From the entries below, return exactly the lines beginning at the one that contains "Language, sex, state, district, pitch, loudness, talking" and ending at the one that contains "Mel spectrogram of", both of them included, and only those lines.

__DATA TO PROCESS__

* * * * *

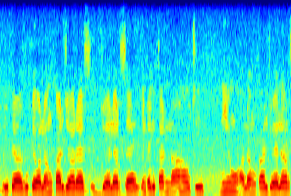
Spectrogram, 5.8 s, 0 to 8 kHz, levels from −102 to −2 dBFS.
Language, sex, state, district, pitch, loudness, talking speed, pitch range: Odia, female, Odisha, Sambalpur, 210 Hz, -12 LUFS, 135 wpm, 205-215 Hz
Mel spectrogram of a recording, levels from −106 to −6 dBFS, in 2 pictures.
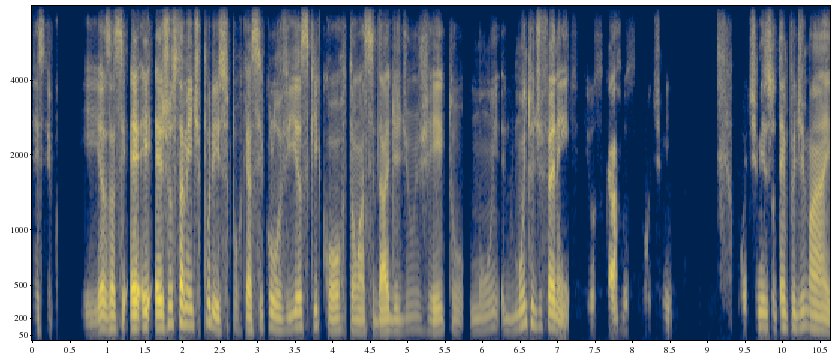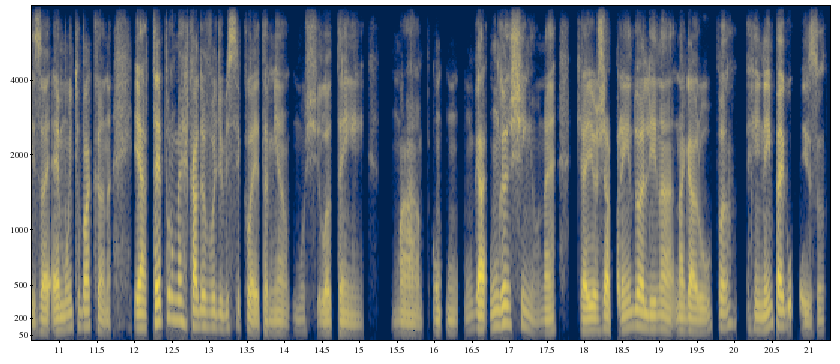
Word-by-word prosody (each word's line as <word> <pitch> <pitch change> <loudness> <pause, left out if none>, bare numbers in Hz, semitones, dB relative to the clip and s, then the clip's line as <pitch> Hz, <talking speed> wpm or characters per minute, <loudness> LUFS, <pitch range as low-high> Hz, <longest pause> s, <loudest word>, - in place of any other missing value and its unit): Tem - - -11
ciclovias, 100 +9 -5
assim 115 -2 +1
é 120 +2 +8
é - - +8
justamente 155 -1 +3
por 170 - -2
isso, 105 - 0
porque - - -4
as - - +1
ciclovias 120 +2 -2
que 140 - -5
cortam 100 -3 -5
a 95 - -3
cidade 95 +1 -1
de 100 +2 -18
um 110 +1 -21
jeito 100 -2 -7
muito 105 +7 -16
muito 170 -6 -6
diferente, 125 - +1 0.2
e - - -21
os - - -19
carros - - +1 0.3
otimiza - - -22 0.9
Otimiza 125 -1 -5
o - - -18
tempo 130 -1 -3
demais, 115 -9 -1
eh, 95 - +3
é - - +4
muito 125 +5 -6
bacana. 135 0 -1 0.3
E 125 - +7
até 145 +7 +6
para 205 +3 -4
o - - -7
mercado 155 -7 +2
eu 135 - -1
vou 130 - -4
de 120 - -6
bicicleta, 105 -7 -2
a - - -16
minha 90 -1 -6
mochila 95 -3 -5
tem 80 -4 -5 0.4
uma 85 -2 -5 0.2
um - - -6 0.2
um - - -13
um 105 +3 -15
ga 115 0 +7
um 130 +3 -3
ganchinho, 140 - +1
né, 95 +2 -2 0.3
que - - -9
aí 100 +1 +5
eu 105 - +3
já 100 - +4
prendo 130 +5 -1
ali 120 -3 +3
na 115 -4 -2
na 105 +1 -2
garupa, 115 +9 -1 0.3
e 110 - -3
nem 120 +6 +1
pego 140 -4 +5
peso. 85 +3 -6
110 Hz, 190 wpm, -24 LUFS, 95-130 Hz, 0.9 s, é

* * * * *

__TASK RESPONSE__
Language, sex, state, district, pitch, loudness, talking speed, pitch range: Odia, female, Odisha, Sambalpur, 210 Hz, -12 LUFS, 135 wpm, 205-215 Hz
Mel spectrogram of a recording, levels from −106 to −6 dBFS, in 2 pictures.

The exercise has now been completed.